The new dedicated domestic terrorism branch within the department’s Office of Intelligence and Analysis (I&A) is designed to “ensure DHS develops the expertise necessary to produce the sound, timely intelligence needed to combat threats posed by domestic terrorism and targeted violence,” the agency said in a statement.
“I&A will also continue leveraging the National Network of Fusion Centers and our deployed intelligence professionals who collect and analyze threat information alongside our state, local, tribal, territorial, and private sector partners to increase timely and actionable information sharing in a dynamic threat environment,” it said.
In addition, DHS’s recently initiated Center for Prevention Programs and Partnerships (CP3) to address domestic violent extremism will replace the Office for Targeted Violence and Terrorism Prevention.
Mayorkas said the CP3 will improve the department’s ability to combat terrorism and targeted violence, consistent with privacy protections, civil rights and civil liberties, and other applicable laws.
It will also “help build local prevention frameworks to provide communities with the tools they need to combat terrorism and targeted violence,” Mayorkas said.
Federal law enforcement has been widely criticized for its response to the Jan. 6 breach of the U.S. Capitol building.
Mayorkas’s announcement came one day before he appeared before the U.S. Senate Appropriations Committee to testify in a hearing about the current threat posed by domestic extremists, titled “Domestic Violent Extremism in America.”
Mayorkas told lawmakers that the threat to the United States is now “more complex, more dynamic, and more diversified,” and often fueled by “false narratives, conspiracy theories, and extremist rhetoric spread throughout social media and other online platforms.”
“Today, racially or ethnically motivated violent extremists are the most likely to conduct mass-casualty attacks against civilians; and anti-government or anti-authority violent extremists, specifically militia violent extremists, are the most likely to target law enforcement, government personnel, and government facilities,” Mayorkas said.

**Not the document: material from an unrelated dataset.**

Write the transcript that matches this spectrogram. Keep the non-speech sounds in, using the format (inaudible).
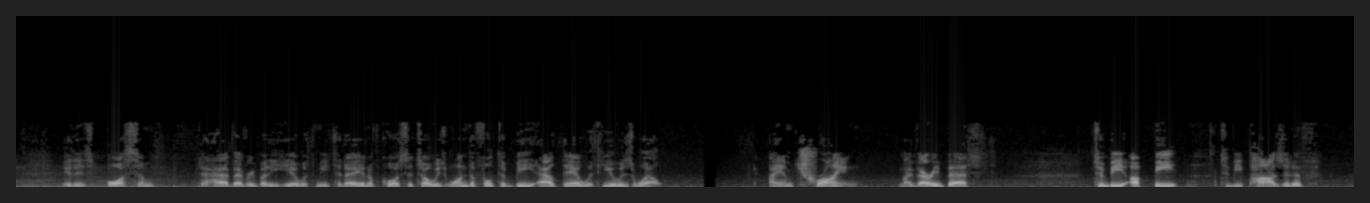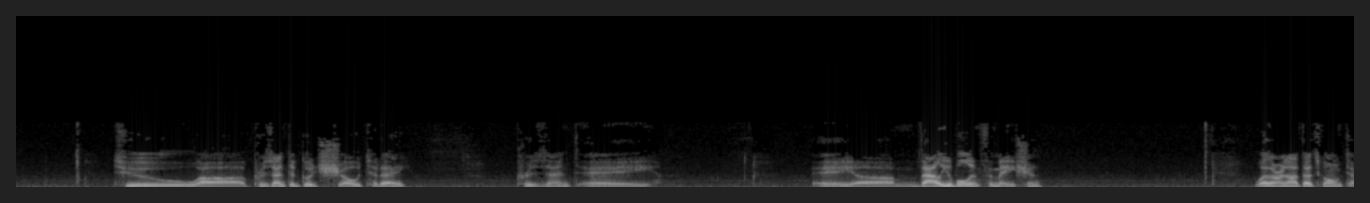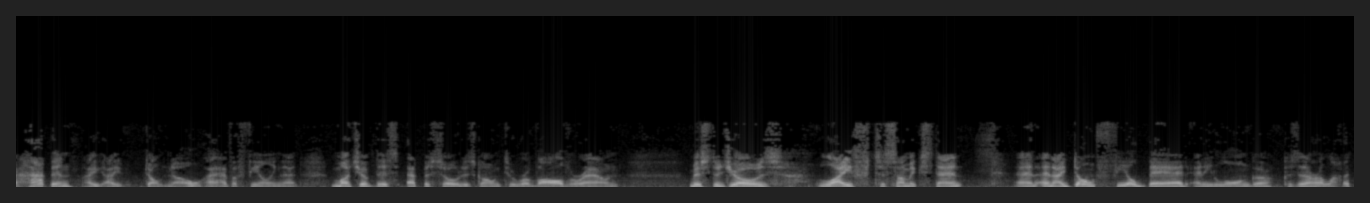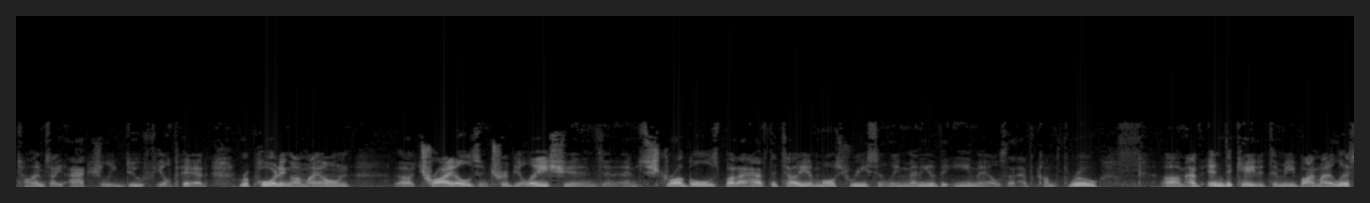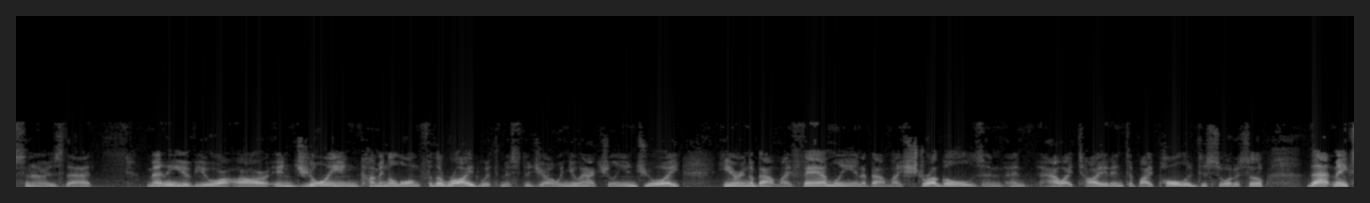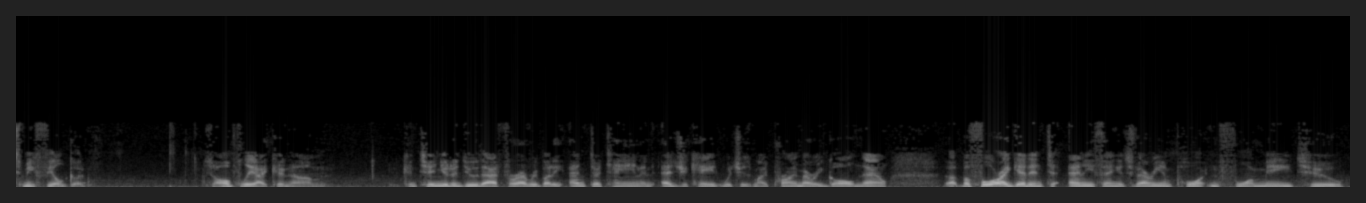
It is awesome to have everybody here with me today, and of course, it's always wonderful to be out there with you as well. I am trying my very best to be upbeat, to be positive, to uh, present a good show today, present a a um, valuable information whether or not that's going to happen, I, I, don't know. I have a feeling that much of this episode is going to revolve around Mr. Joe's life to some extent. And, and I don't feel bad any longer because there are a lot of times I actually do feel (laughs) bad reporting on my own uh, trials and tribulations and, and, struggles. But I have to tell you, most recently, many of the emails that have come through um, have indicated to me by my listeners that many of you are, are, enjoying coming along for the ride with Mr. Joe, and you actually enjoy hearing about my family and about my struggles and, and how I tie it into bipolar disorder. So that makes me feel good. So hopefully I can um, continue to do that for everybody, entertain and educate, which is my primary goal now. Uh, before I get into anything, it's very important for me to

He said the department is taking a new approach to addressing domestic violent extremism, both internally and externally, and will focus more on how extremists exploit and leverage social media and other online platforms.
In March, a report (pdf) released by the Office of the Director of National Intelligence warned that racially motivated extremists and militia violent extremists pose the most lethal domestic terrorism threats to the United States.
The report noted that recent political and social developments, including claims by former President Donald Trump and his supporters about fraud in November’s U.S. presidential election, restrictions related to COVID-19, fallout from the Jan. 6 U.S. Capitol breach, and conspiracy theories “will almost certainly spur” some domestic extremists “to try to engage in violence this year.”
Reuters contributed to this report.